== Task goal ==
Would you please write out each of the entries below exactly, omitting pictures?

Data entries

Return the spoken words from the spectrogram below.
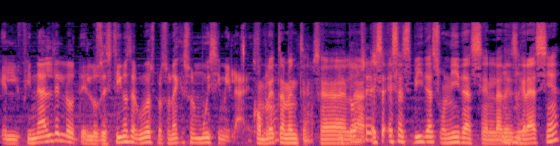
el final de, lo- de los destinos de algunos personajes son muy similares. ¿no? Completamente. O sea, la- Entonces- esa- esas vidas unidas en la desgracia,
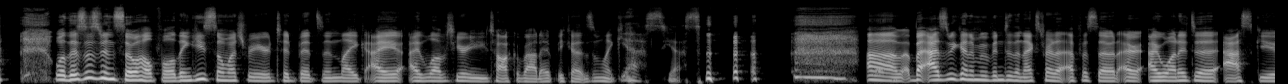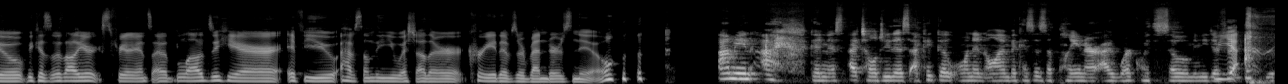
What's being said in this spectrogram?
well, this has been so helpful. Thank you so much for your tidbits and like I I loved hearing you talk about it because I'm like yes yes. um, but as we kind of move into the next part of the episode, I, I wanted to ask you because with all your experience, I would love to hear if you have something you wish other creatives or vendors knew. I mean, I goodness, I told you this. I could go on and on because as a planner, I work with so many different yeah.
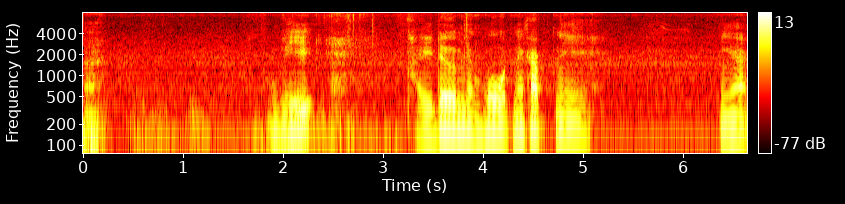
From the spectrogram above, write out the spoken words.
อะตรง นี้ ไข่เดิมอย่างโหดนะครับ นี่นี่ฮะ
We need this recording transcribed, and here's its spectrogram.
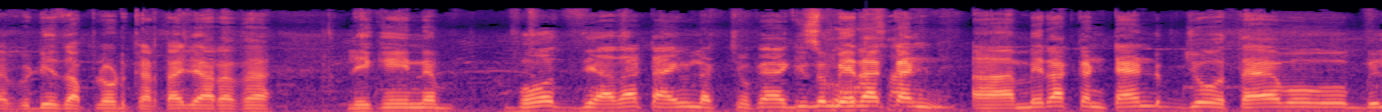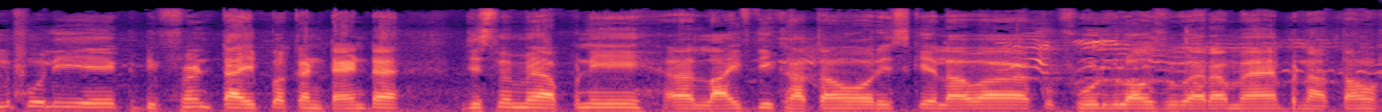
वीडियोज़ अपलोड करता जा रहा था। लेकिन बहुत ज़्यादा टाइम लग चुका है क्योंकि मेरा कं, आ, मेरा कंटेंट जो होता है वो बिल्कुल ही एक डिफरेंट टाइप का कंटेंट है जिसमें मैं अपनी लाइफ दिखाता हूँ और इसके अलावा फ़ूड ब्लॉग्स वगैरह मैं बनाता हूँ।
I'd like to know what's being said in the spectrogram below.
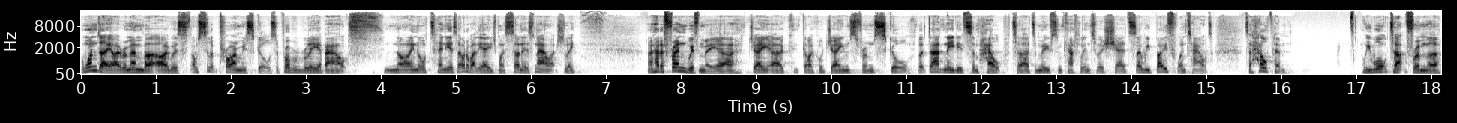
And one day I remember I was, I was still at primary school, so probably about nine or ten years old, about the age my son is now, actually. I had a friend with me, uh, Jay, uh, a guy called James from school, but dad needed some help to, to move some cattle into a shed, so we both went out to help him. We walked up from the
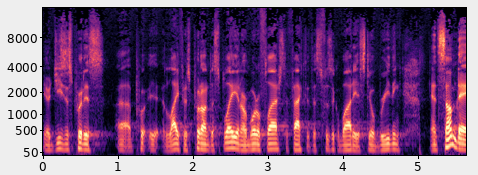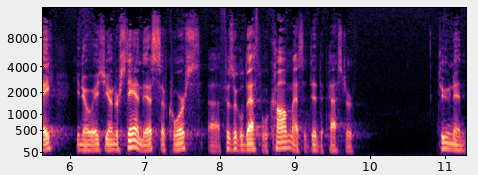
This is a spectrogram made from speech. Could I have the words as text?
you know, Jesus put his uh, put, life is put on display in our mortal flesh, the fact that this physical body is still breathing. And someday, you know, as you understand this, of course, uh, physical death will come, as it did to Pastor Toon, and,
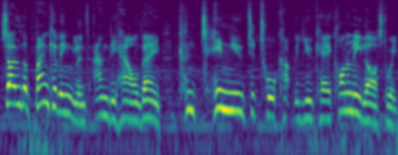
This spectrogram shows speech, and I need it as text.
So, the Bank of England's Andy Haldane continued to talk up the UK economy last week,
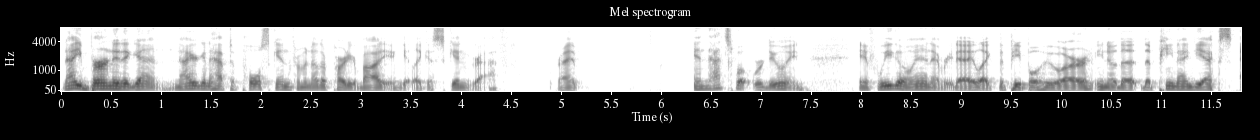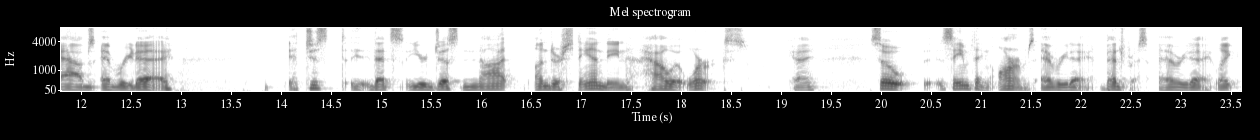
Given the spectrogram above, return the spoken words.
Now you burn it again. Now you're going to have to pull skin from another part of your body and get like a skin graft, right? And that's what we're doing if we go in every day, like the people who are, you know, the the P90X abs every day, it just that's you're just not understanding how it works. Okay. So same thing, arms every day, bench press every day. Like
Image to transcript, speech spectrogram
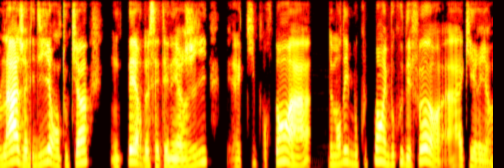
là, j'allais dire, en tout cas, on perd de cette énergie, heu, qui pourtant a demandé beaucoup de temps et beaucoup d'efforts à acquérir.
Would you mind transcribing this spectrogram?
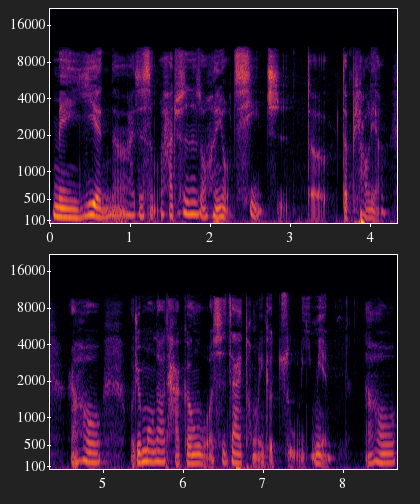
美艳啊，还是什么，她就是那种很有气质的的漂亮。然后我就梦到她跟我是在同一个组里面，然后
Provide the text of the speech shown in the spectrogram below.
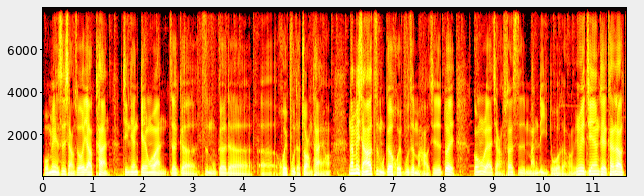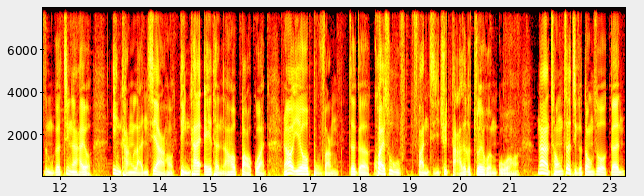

== Answer space ==
Return the spoken words from the spectrogram below.
el final de, lo- de los destinos de algunos personajes son muy similares. ¿no? Completamente. O sea, la- Entonces- esa- esas vidas unidas en la desgracia,
What's being said in this spectrogram?
well, this has been so helpful. Thank you so much for your tidbits and like I I loved hearing you talk about it because I'm like yes yes. um, but as we kind of move into the next part of the episode, I, I wanted to ask you because with all your experience, I would love to hear if you have something you wish other creatives or vendors knew. I mean, I goodness, I told you this. I could go on and on because as a planner, I work with so many different yeah.
From the spectrogram above, write out the spoken words.
อะตรง นี้ ไข่เดิมอย่างโหดนะครับ นี่นี่ฮะ
We need this recording transcribed, and here's its spectrogram.
वीडियोज़ अपलोड करता जा रहा था। लेकिन बहुत ज़्यादा टाइम लग चुका है क्योंकि मेरा कं, आ, मेरा कंटेंट जो होता है वो बिल्कुल ही एक डिफरेंट टाइप का कंटेंट है जिसमें मैं अपनी लाइफ दिखाता हूँ और इसके अलावा फ़ूड ब्लॉग्स वगैरह मैं बनाता हूँ।
I'd like to know what's being said in the spectrogram below.
And one day I remember I was, I was still at primary school, so probably about nine or ten years old, about the age my son is now, actually. I had a friend with me, uh, Jay, uh, a guy called James from school, but dad needed some help to, to move some cattle into a shed, so we both went out to help him. We walked up from the
This is a spectrogram made from speech. Could I have the words as text?
you know, Jesus put his uh, put, life is put on display in our mortal flesh, the fact that this physical body is still breathing. And someday, you know, as you understand this, of course, uh, physical death will come, as it did to Pastor Toon, and,
This spectrogram shows speech, and I need it as text.
So, the Bank of England's Andy Haldane continued to talk up the UK economy last week,
Given the spectrogram above, return the spoken words.
Now you burn it again. Now you're going to have to pull skin from another part of your body and get like a skin graft, right? And that's what we're doing if we go in every day, like the people who are, you know, the the P90X abs every day, it just that's you're just not understanding how it works. Okay. So same thing, arms every day, bench press every day. Like
Image to transcript, speech spectrogram
là, j'allais dire, en tout cas, on perd de cette énergie, heu, qui pourtant a demandé beaucoup de temps et beaucoup d'efforts à acquérir.
Would you mind transcribing this spectrogram?
美艳啊，还是什么，她就是那种很有气质的的漂亮。然后我就梦到她跟我是在同一个组里面，然后
Provide the text of the speech shown in the spectrogram below.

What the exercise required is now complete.